Ger Lyons will have two opportunities at Monday's Roscommon fixture to train his 1,000th winner.
The Co Meath based Classic-winning trainer runs the likely favourite Tuwaiq in the opening two-year-old race and Offiah in a later handicap.
Both will be ridden by champion jockey Colin Keane who reached 101 winners for the season at Navan on Saturday.
Keane recorded the fastest ever century of winners in Ireland on the Lyons-trained Barretta and is odds-on to eclipse the record 126 winners Joseph O'Brien partnered in 2013.
The jockey is already assured of a third riders’ title this year and Lyons believes a new record is “on the cards” for his stable jockey once he stays healthy and sound.
Lyons himself rode 50 winners during a relatively undistinguished career as a jump jockey.
However, he has become one of the top Flat trainers in the country in the years since saddling a first winner – Maelalong at Navan in October 1994.
The outspoken 56-year-old admitted on Sunday that reaching 1,000 will be a proud moment.
“My wife told me the other day that I had four to go to the 1,000. She’s been keeping count.
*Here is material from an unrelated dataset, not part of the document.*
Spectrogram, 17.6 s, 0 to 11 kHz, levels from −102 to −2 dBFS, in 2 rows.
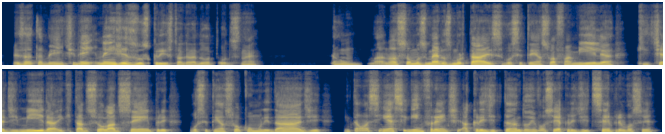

I wouldn’t have a breeze about stuff like that. I had no clue. But it’s not so bad. It’s just a number but I’m not going to trivialise it. Yes, I am proud of it,” he said.
“They are running well so I wouldn’t be surprised [if it happened on Monday]. But the sooner it comes up the happier I’ll be. It’s like with Colin. I just wanted him to do it yesterday before it became a monkey [on his back].
"We're consistently sending out winners. So if it's not there, it will be at Gowran or whenever. It will be when it will be because we're consistent. The one thing that gets me up in the morning is consistency of winners," Lyons added.
Lightening Pearl supplied him with a first Group One in the Cheveley Park Stakes 10 years ago but other top-flight success remained elusive until Siskin landed the 2019 Phoenix Stakes.
The following year that colt was victorious in the Irish 2,000 Guineas, a first Classic win that was quickly followed a month later by Even So in the Curragh Oaks.
Siskin has been the star act to emerge from Lyons’s link to the hugely powerful Juddmonte team set up by the late Prince Khalid Abdullah.
“One of my proudest achievements is getting Juddmonte into the yard and training winners for them. You’re doing okay if you’re working for, and being successful, for clients who have been there and done that like they have. It makes you feel better about yourself,” Lyons commented.
Pressed about his favourite winner to date, he replied: “Siskin in the Guineas, without question or doubt. It’s about Classics. I absolutely loved Even So. But for the drama, and how he was favourite and delivered, it has to be Siskin.”
He insists he remains as ambitious as ever and pointed to his veteran colleague Kevin Prendergast, who is still training at 89.
“My ambition is to hit 2,000 winners and I’ve worked it out that by current standards I should get there before I’m Kevin’s age!” he joked.
"I used to think when I get to 50 I'll be stopping and in Barbados smoking ganja and doing this and doing that. The I realised trainers don't retire. They drop dead.
“I’m retired as it is. I get up at five in the morning, I feed the horses, I’m finished by 11 every day. I spend the afternoon watching racing. I can go cycling. What retirement is going to be better than that?” Lyons added.
The trainer has rarely been racing during the pandemic, preferring to leave racecourse duties to his brother, Shane.
However, ahead of Monday’s Cabinet Covid-19 committee meeting, Irish racing officials are keeping fingers crossed that the controversial limit of 500 spectators at racecourses will be lifted.
Horse Racing Ireland has given submissions to Government about increasing the limit to 1,000 for everyday fixtures and specifically to 5,000 each day for the upcoming Irish Champions Weekend and Listowel festival.
HRI's chief executive Brian Kavanagh said on Sunday there has been "positive engagement" with Government on their submissions. He also stressed the importance of spectators being allowed indoors at race meetings now the seasons are changing.
"The indoor aspect is important because if the weather is not kind, 5,000 people outdoors, even at places like Leopardstown and the Curragh is challenging.
“There is plenty of space on all those racecourses, plenty of Tote halls that are roomy and airy and capable of ventilation. Those areas are no different from the underside of a stand at a football stadium. So I would be positive enough,” Kavanagh said.